Mary Schuytema was born in Monmouth, Illinois. She works predominantly in the medium of clay but also uses metal, fibers, and paint in her work. Schuytema completed an MFA with distinction at Miami University of Ohio in 1990, and has had solo shows in Cincinnati, Ohio, Galesburg, Illinois, and was a participant in “Six Women, Six Words” at the Buchanan Center for the Arts.
She has run Chickenscratch Pottery since 1993, taught Art History at Hill Correctional Center, and is an Education Developer for a large art supply company. Most recently, Mary has begun teaching art workshops in various media in the Monmouth, Macomb, and Burlington areas through her business “Art Time Out”. Check out more about Mary's artwork in her website.
Barbara Toner was born in Philadelphia, Pennsylvania, but has lived in Bettendorf, Iowa, for more than 30 years. She discovered the lure of fused glass creation after her retirement, first dabbling in jewelry, then mosaics and plates, and finally coral and floriform bowls. She enjoys the process of putting together coral bowls because each bowl is a surprise and unique, and each floriform has a beauty all its own, depending on how it folds. Glass has become a passion for Toner, and she can't wait to see what it calls her to create next. Toner's work was selected as part of the Buchanan Center for the Arts 64 Arts National Juried Exhibition in 2016 and is available for purchase in the BCA gift shop. You can find more information about Toner and her work on her website or on Facebook.

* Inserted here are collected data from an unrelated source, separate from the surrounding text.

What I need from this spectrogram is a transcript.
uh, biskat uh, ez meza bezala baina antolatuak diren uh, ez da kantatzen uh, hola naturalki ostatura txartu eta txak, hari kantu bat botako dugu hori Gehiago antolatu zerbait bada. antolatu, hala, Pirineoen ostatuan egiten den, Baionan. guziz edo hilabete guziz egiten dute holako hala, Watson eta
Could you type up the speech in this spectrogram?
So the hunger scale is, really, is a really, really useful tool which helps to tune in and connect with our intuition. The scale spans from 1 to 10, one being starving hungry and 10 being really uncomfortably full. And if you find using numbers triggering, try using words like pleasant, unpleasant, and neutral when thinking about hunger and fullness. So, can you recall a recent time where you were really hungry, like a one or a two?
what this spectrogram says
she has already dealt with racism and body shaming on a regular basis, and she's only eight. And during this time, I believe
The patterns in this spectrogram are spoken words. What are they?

Deb Lutz has been an artist all her life and has worked with multiple disciplines including needle arts, Ukrainian eggs, floral design, garden design, quilting, and ceramics until she found her love and passion for fractals. Her dedication to refining the images and the colors is reflected in her finished work. She does her own framing for each unique piece. Although they are digital, no two are ever framed the same. Her love for art goes above and beyond, as she collects frames from all over.
She has learned a great deal through the years, but much of her knowledge was obtained from her time at Western Illinois University where she obtained a degree in Graphic Communication in 2005. In addition to the prints she creates, she also makes calendars, bookmarks, and note cards, and is currently working on a website. You can view more of Lutz’s work on Youtube or Facebook at Deb Lutz Fractals.

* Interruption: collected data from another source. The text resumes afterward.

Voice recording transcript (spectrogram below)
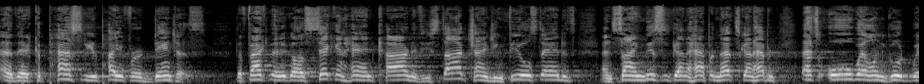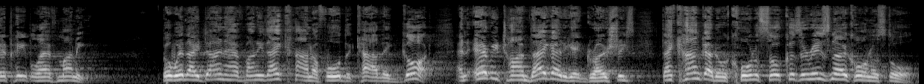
uh, their capacity to pay for a dentist, the fact that they've got a second-hand car, and if you start changing fuel standards and saying this is going to happen, that's going to happen, that's all well and good where people have money. But where they don't have money, they can't afford the car they've got. And every time they go to get groceries, they can't go to a corner store because there is no corner store.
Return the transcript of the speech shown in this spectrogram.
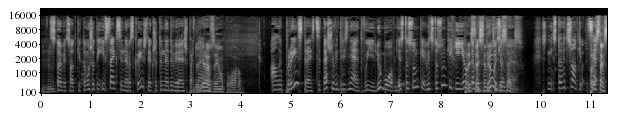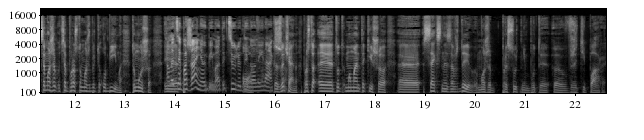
Мгм. 100%, тому що ти і в сексі не розкриєшся, якщо ти не довіряєш партнеру. Довіра, взаємоповага. Але пристрасть це те, що відрізняє твої любовні стосунки від стосунків, які є у тебе з це не тільки друзями. секс. 100%. Це, Пристрасть це може це просто може бути обійми, тому що але е, це бажання обіймати цю людину, От, а не інакше. Та, звичайно. Просто е, тут момент такий, що е, секс не завжди може присутній бути е, в житті пари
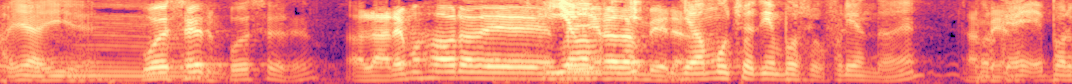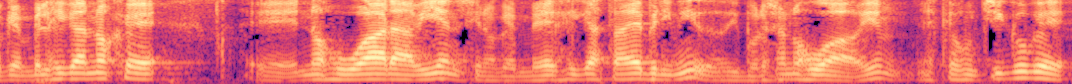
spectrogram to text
Ahí, ahí, ¿eh? Mm. Puede ser, puede ser. ¿eh? Hablaremos ahora de, de lleva, Viera. mucho tiempo sufriendo, ¿eh? Porque, porque en Bélgica no es que eh, no jugara bien, sino que en Bélgica está deprimido y por eso no jugaba bien. Es que es un chico que,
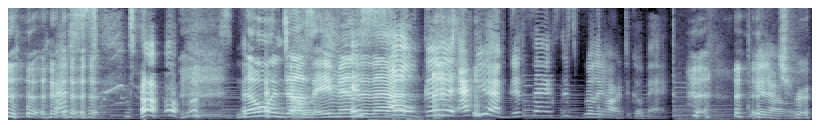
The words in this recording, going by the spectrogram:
I just don't. no one does. Amen it's to that. so good. After you have good sex, it's really hard to go back. You know. True.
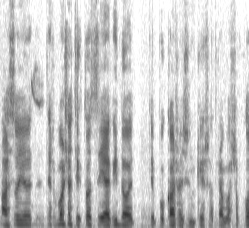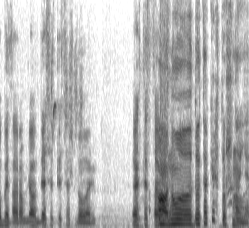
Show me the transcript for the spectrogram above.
а що є- ти ж бачиш, в тіктоці є відео, типу, кажуть жінки, що треба, щоб хлопець заробляв 10 тисяч доларів. Як ти А, ну до таких точно є.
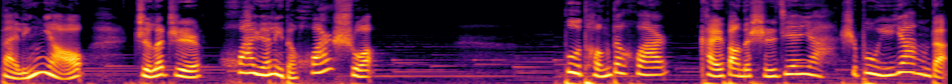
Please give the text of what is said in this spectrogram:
百灵鸟指了指。花园里的花儿说：“不同的花儿开放的时间呀是不一样的。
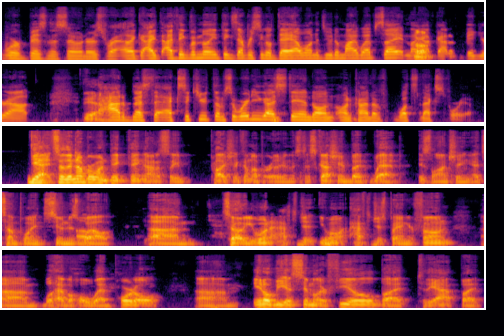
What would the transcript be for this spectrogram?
we're business owners, right? Like I, I think of a million things every single day I want to do to my website, and like oh. I've got to figure out yeah. how to best to execute them. So where do you guys stand on on kind of what's next for you? Yeah, so the number one big thing, honestly, probably should come up earlier in this discussion, but web is launching at some point soon as oh. well. Um, so you won't have to just, you won't have to just play on your phone. Um, we'll have a whole web portal um, it'll be a similar feel, but to the app, but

Judi Minor’s passion to work with fused glass began over 20 years ago with a desire to make glass stepping stones. Her work has evolved from making stained glass to lampwork beads, having purchased four different size kilns for fused glass items, including wearable art, functional pieces, and wall art.